A Superior Court judge has ruled that the Nantucket Select Board, along with town manager Libby Gibson and police chief Bill Pittman, did not violate the civil rights or right to free speech of two citizens during the March 11, 2020 Select Board meeting in which the hate crime at the African Meeting House was discussed.
A tense exchange with those town officials at the meeting nearly three years ago prompted island residents Jim Barros and Rose Marie Samuels to file a lawsuit in Nantucket Superior Court in which they alleged their right to free speech had been abridged as they attempted to express their frustration with the lack of progress in the investigation into the racist graffiti that was spray painted on the historic African Meeting House in March 2018. They claimed they were unable to exercise their free speech rights due to “threats, intimidation, and coercion” at the meeting.
But in a ruling handed down last month, Judge Mark Gildea declared that the town officials named in the lawsuit did not violate Barros’ and Samuels’ civil rights or right to free speech, and granted the defendants' motion for summary judgement in the case.
“No reasonable jury could find that the defendants curtailed or attempted to curtail Samuels’s speech based on viewpoint in violation of art. 16,” Gildea wrote, referring to Article 16 in the Massachusetts Declaration of Rights, relating to freedom of speech and freedom of the press. “No reasonable factfinder could conclude that the brief interruptions of Samuels, coupled with the failure to interrupt Pittman, represents an attempt by Town officials to give one side an advantage in expressing views about the investigation...Objectively viewed, Pittman’s actions were not an attempt to curtail Barros’s speech about the African Meeting House investigation based on Barros’s viewpoint.”
Barros and Samuels, through their attorney John Hitt, immediately filed an appeal of Judge Gildea’s ruling. The appeal was filed with the Massachusetts state appeals court, and could end up being referred to the Massachusetts Supreme Judicial Court (SJC), Hitt said.
Hitt referenced a case decided this week by the SJC - Louise Barron vs. Daniel Kolenda - which he believes should have been the standard by which Gildea decided the Nantucket case. In that case, the SJC ruled that government officials are prohibited from silencing members of the public based on the substance of their remarks during “public comment” periods of town meetings.

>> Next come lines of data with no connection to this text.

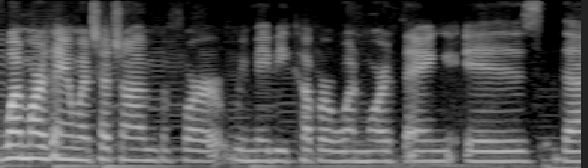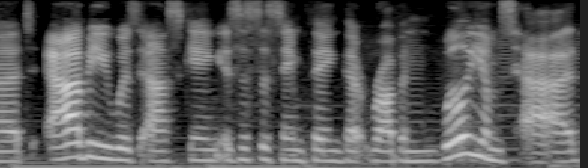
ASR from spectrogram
one more thing I want to touch on before we maybe cover one more thing is that Abby was asking, is this the same thing that Robin Williams had?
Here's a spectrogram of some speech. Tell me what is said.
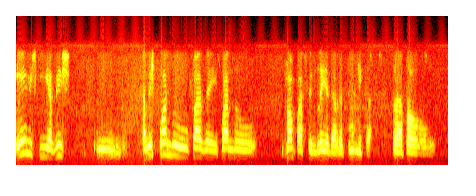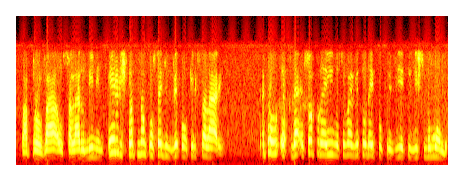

“We’re disappointed in the judge's decision and we’ve filed an appeal,” Hitt told the Current on Thursday. “The judge appears to have guessed at the law before waiting for the Supreme Judicial Court to speak, and it appears he guessed incorrectly. We believe his decision will be reversed on appeal. As a result of his erroneous decision, justice has not been done in this case.”
Gibson did not immediately return a message seeking comment. Pittman acknowledged the recent decision by the judge, but said that since the litigation is still pending with the appeal, he would decline to comment. Both Barros and Samuels did not immediately return messages about the latest courthouse developments.
Watch the meeting that sparked the lawsuit below:
The civil rights case against the town officials began as a companion complaint with the lawsuit Barros and Samuels filed against those responsible for the African Meeting House hate crime. A judge later severed the two complaints, putting them on separate tracks in the Superior Court system.
The other complaint concluded in June of 2022, when Judge Gildea entered a decision against island resident Dylan Ponce, who had previously been named in the civil rights lawsuit as the perpetrator of the hate crime.
Gildea ruled that Ponce was responsible for the racist graffiti discovered on the historic building five years ago, and that he violated the civil rights of Barros and Samuels. Gildea issued a permanent injunction against Ponce that orders him to stay away from the African Meeting House, have no contact with Barros or Samuels and stay at least 25 yards away from them in public, as well as requiring that Ponce not violate their civil rights in the future.
According to Gildea’s decision, the “undisputed facts” of the civil case show that “Mr. Ponce spray-painted the phrase “N****r Leave!” in large black letters on the doors of the African Meeting House on Nantucket. The next day (March 11 or 12), Mr. Ponce told his employer, Jeffrey Sayle, what he had done.”